        And it's unfortunate that people in a 10 mile radius may not be able to return for decades. That still doesn't point to any loss of human life. Keep in mind the disaster in Japan was the second worst of all time and it hasn't taken any lives directly. At most we may see a handful of cancer cases that wouldn't have occured otherwise.

        http://nextbigfuture.com/2011/03/deaths-per-twh-by-energy-source.html

        Deaths per TWH
        Coal - 161 (counting figures from china)
        Nuclear - .04

        You can follow the link for more detailed information on other power sources and where from where the information is compiled.
        LiquidLearner
    • RE: Nuclear power plants for settlements on the Moon and Mars

      @bfried1968 When Space Shuttle Columbia crashed to Earth in 2003, one of the items that survived was a videocassette. The video contained in the cassette was still playable. If a videocassette that wasn't designed to survive a Mach 50 re-entry and 50-mile fall to Earth can survive, we can probably design something that would keep plutonium or uranium from dispersing in a launch accident.
      Pooua
    • RE: Nuclear power plants for settlements on the Moon and Mars

      Snagged. Thanks. <a href="http://www.replicawatchesbest.org">imitation rolex watches</a>
      @bfried1968
      meimeili
  • Most interesting, thanks Chris.

    It's either Nuclear, or, we need to locate a very long extension cord, maybe 220 Volt Edison would work. :/
    Dietrich T. Schmitz *Your
  • RE: Nuclear power plants for settlements on the Moon and Mars

    If it can be made to operate safely, then it is great thing.
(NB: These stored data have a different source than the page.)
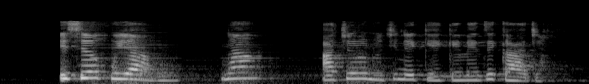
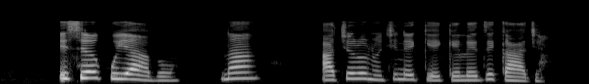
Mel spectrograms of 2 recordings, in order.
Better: second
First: noise reduction (neural separator model SepFormer DNS4)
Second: none

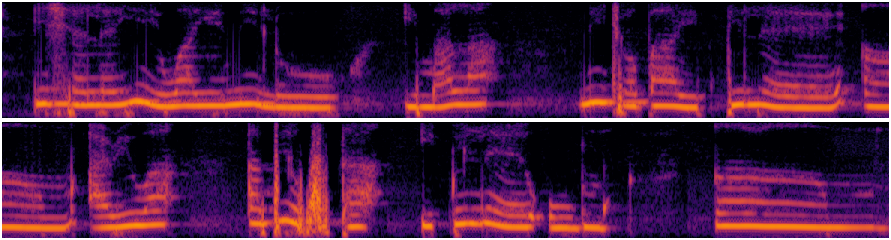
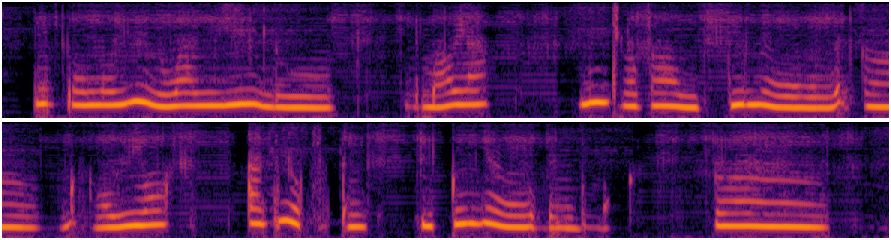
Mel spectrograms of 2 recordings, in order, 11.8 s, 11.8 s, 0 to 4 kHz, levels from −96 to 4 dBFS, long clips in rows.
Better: first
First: none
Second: noise reduction (neural separator model SepFormer WHAM!)

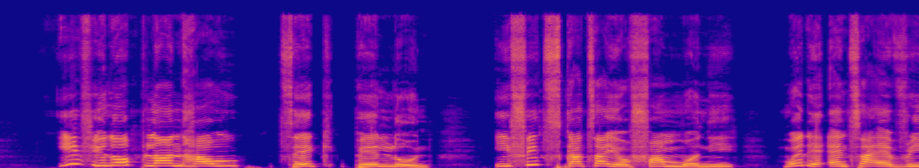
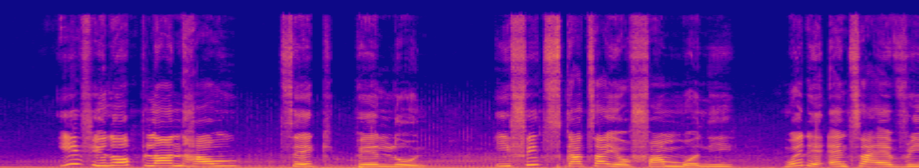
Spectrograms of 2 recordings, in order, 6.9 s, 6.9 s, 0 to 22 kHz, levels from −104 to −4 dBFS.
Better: first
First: none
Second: background sound (Motorcycle); 16 dB below the speech

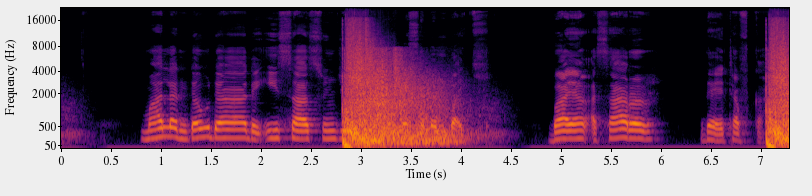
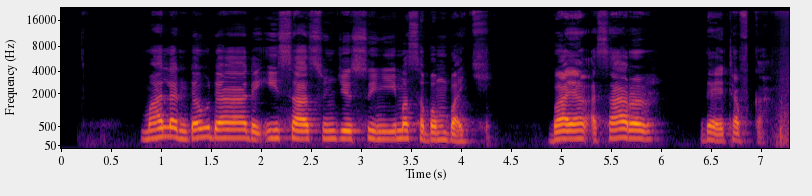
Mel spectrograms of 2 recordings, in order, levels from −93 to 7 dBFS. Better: second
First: background sound (Gunshot, gunfire); 3 dB above the speech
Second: none

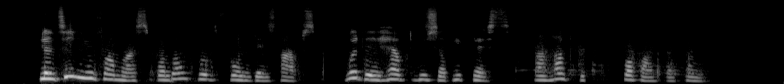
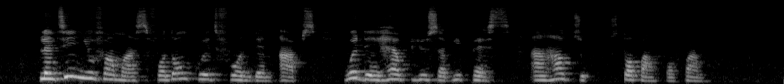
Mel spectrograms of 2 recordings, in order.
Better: second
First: noise reduction (neural mask model DeepFilterNet 3)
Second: none

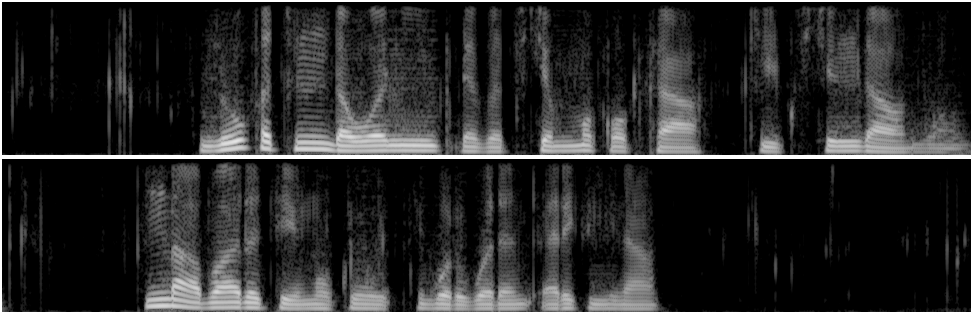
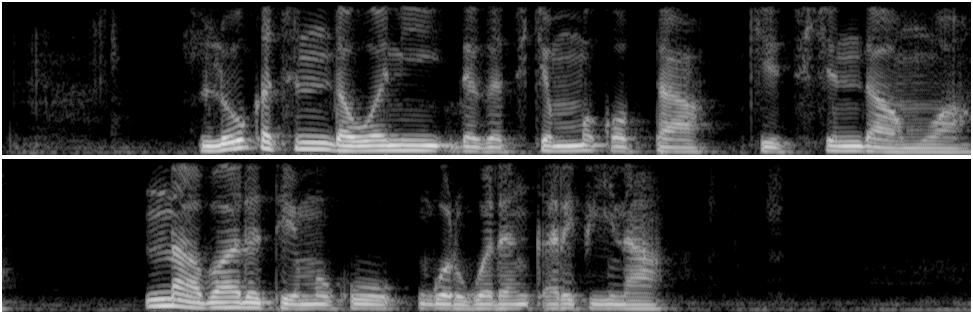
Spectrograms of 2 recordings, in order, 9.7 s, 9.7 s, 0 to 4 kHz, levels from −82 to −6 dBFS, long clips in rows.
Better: second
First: noise reduction (neural separator model SepFormer WHAMR!)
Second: none

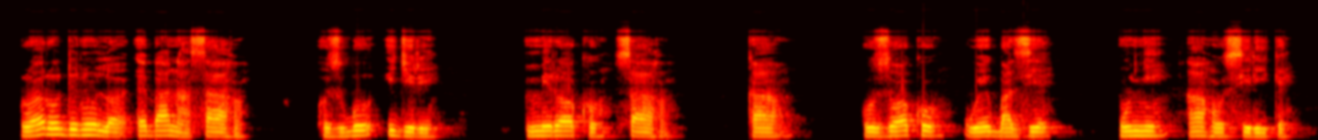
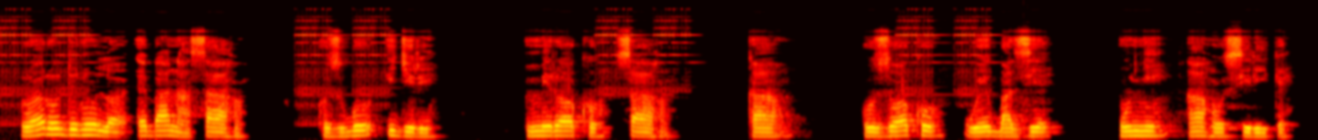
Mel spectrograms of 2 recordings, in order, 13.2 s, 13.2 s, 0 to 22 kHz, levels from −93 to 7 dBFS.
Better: first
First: none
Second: noise reduction (classical method Wiener filter)

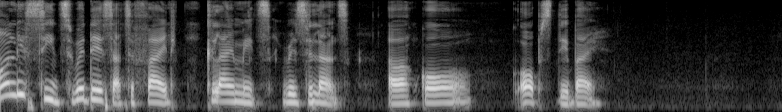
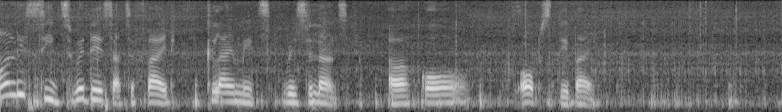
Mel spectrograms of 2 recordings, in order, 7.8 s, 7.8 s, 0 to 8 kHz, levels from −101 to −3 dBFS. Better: first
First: none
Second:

No need to create something that will turn other planets in to toxic waste dumps.
    Rick_Kl
    • RE: Nuclear power plants for settlements on the Moon and Mars

      @Rick_Kl
      Huh, poisoning the surface of a moon that has no shielding against stellar radiation anyway...that sounds scary.
      Amc.
  • RE: Nuclear power plants for settlements on the Moon and Mars

    I saw this on Space 1999. I don't think that ended very well.
    rsavage@...
    • RE: Nuclear power plants for settlements on the Moon and Mars

      @rsavage@...

      Yes, it did end very well indeed. It carried the series for a full season. Something the writers and actors couldn't have done without it.

      But, anyway, we are not being rational about the waste of the nuclear industry. These isotopes will be very valuable someday. They do need to be kept locked away, but it as much to keep them until they are needed as it is to protect us from the radiation.
      YetAnotherBob
  • It's called building things to fail-safe

    Light-weight fission reactors can be built that don't vaporize when they plunge through the atmosphere, or their transport blows up.
    Dr_Zinj
    • RE: Nuclear power plants for settlements on the Moon and Mars

      @Dr_Zinj

      Yes, and it will be built by the lowest bidder! What could possibly go wrong?
      mlashinsky@...
  • Love it!

    "A fission reactor itself is about 1.5 feet wide by 2.5 feet high, roughly the size of a carry-on suitcase..." I do not even need to hijack the plane or hit a building.

    The world-of-terror is drooling over this one, baby! Or should I say baby-boomers.
    d_baron@...
    • RE: Nuclear power plants for settlements on the Moon and Mars

      @d_baron@... Actually, such technology has been around for decades. This is nothing new for your hypothetical terrorists to drool over.
      David A. Pimentel